As word of the pastors’ beatings spread throughout the city, people from the black community began gathering at Rev. Reynolds’ church…a crowd of hundreds, that soon grew to more than a thousand. Reynolds was in bed from his injuries, so the task of speaking to the angry crowd fell to McClain.
McClain: “There were more people outside 17th Street Baptist than there were inside. And the people came with guns and knives and everything else. They were ready to come and rip this town apart. I preached from Isaiah… ‘He was wounded for our transgressions, He was bruised for our iniquities. The chastisement of our peace was upon Him, and with His stripes we are healed.’ I urged them, that night, not to go into town. ‘We know you’ve got the guns, we know you’ve got the power. Please, brothers and sisters, we’re not going to turn into violent people. We’re Christians.’ And that was the only thing I had to use was the gospel as I understood it. (Pause) They heard. They heard.”
Noble: “I’ve said so many times, that white people ought to be so grateful that the leaders of the civil rights revolution were ministers, like Martin Luther King, and Bob, and Nimrod, and us. You could have had other kinds of people leading it who would have had bloodbaths all over…you see what I’m saying?”
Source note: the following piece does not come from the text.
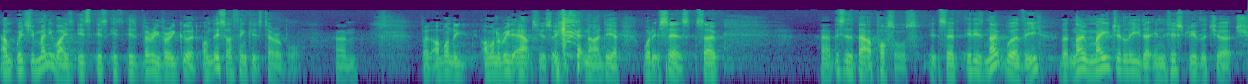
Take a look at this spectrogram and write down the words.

McClain: “Although Anniston would face its share of racial struggles in the months to come, there was a widespread feeling that the city had somehow turned a corner, that night. Even today, McClain says, as he travels the country, preaching and lecturing, people sometimes come up to him afterward, to talk about that long-ago Sunday.”
Noble: “On occasion, someone will come up to me and say, ‘You know, I’m from Anniston, Alabama. I’m ashamed of what happened to you and Rev. Reynolds.’ I say… ‘We did what we had to do. I hope you are now working at changing things like that, wherever you are.’ And I believe that. I believe if you’re serious about being a Christian…serious about being an American…you ought to be working at making sure people are treated right. I’m not talking about Iraq. I’m talking here in the United States. We ought to make sure that everybody has freedom and liberty, and nobody’s discriminated against. This is a great country, but it can go down, too.”